Abalos declined to identify or give any information on the last holdout.


Asked why this one official did not comply, Azurin said: “According to him, that’s his personal prerogative.”

Abalos said the DILG would respect the official’s decision and no sanction would be imposed on the person, but “we will find out why he refused.”

All 943 PNP officials who submitted their courtesy resignations have agreed to undergo a review by the committee, which shall check if they have links to illegal drugs in one way or another.

Abalos said the PNP and the DILG may suggest guidelines on how the committee would do the screening process, but it will be “very independent, and we will let them decide on their own.”

3-level screening

A resignation that is accepted will be taken as an indication that the officer has been found to have some involvement in narcotics—as a user, protector of drug traders, distributor or an extortionist who victimizes both complainants and offenders.

After the first screening by the Azurin-led committee, the names of police officials with suspected drug connections shall be subject to another screening by the National Police Commission (Napolcom), which will submit a list to the President.

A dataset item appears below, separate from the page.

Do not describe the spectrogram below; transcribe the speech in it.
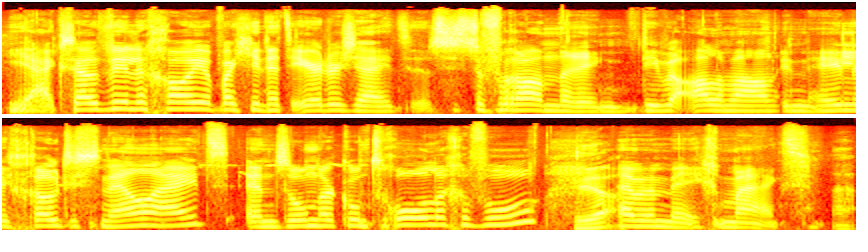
Ja, ik zou het willen gooien op wat je net eerder zei. Het is de verandering die we allemaal in hele grote snelheid en zonder controlegevoel hebben meegemaakt. Ja.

According to Abalos, the Napolcom evaluation may trim down the list of names from the screening committee.

During the entire process, the PNP officials who turned in courtesy resignations shall remain in the police service until these are officially accepted by the President.

Azurin will be included in two of the three-level screening of the police officials—in the five-member committee and in the Napolcom where he sits as an ex-officio commissioner.

Abalos serves as Napolcom’s ex-officio chair as the head of DILG.

In a statement, Azurin thanked Mr. Marcos and Abalos for assigning him to lead the committee, saying he saw it “as a recognition of the trust and confidence.”

“With this tall order, I assure all the third-level officers of the PNP that the processes to be undertaken will be fair, objective and judicious at all stages, making sure that zero tolerance for personal biases and political color shall be observed,” Azurin said.

“At the end of this exercise, we can be sure that the PNP will be in good and reliable hands of trustworthy third-level officers,” he added.

Azurin retirement

Abalos said the screening process should be finished within three months—or before Azurin retires on April 24 and his successor is appointed by the President.

He earlier said there was no need to publicize the names of PNP officials whose courtesy resignations would be accepted by the President because of their involvement in the illegal drug trade.

“Now, if we have enough evidence that would build up criminal cases, pursue them in court as mandated by law. If not, if you do not have that strong evidence but it was seen that they had involvement, let them retire peacefully,” Abalos said.

But even if a police officer is allowed to retire, “the monitoring and investigation must continue, to gather evidence that may lead to eventual criminal prosecution,” he said in response to criticisms that erring PNP officials were being given a graceful exit.


Azurin vows unbiased review of PNP top cops, ‘zero tolerance’ for political, personal bias

DILG told: Ask input of mayors, governors in review of PNP top brass

Committee purging PNP of drug ties has varied composition

Your subscription could not be saved. Please try again.
Your subscription has been successful.

Subscribe to our daily newsletter

By providing an email address. I agree to the Terms of Use and acknowledge that I have read the Privacy Policy.

Read Next
Don't miss out on the latest news and information.

Subscribe to INQUIRER PLUS to get access to The Philippine Daily Inquirer & other 70+ titles, share up to 5 gadgets, listen to the news, download as early as 4am & share articles on social media. Call 896 6000.

TAGS: Drug war, narco-cops
For feedback, complaints, or inquiries, contact us.
Your subscription could not be saved. Please try again.
Your subscription has been successful.

News that matters

By providing an email address. I agree to the Terms of Use and acknowledge that I have read the Privacy Policy.

© Copyright 1997-2023 | All Rights Reserved

We use cookies to ensure you get the best experience on our website. By continuing, you are agreeing to our use of cookies. To find out more, please click this link.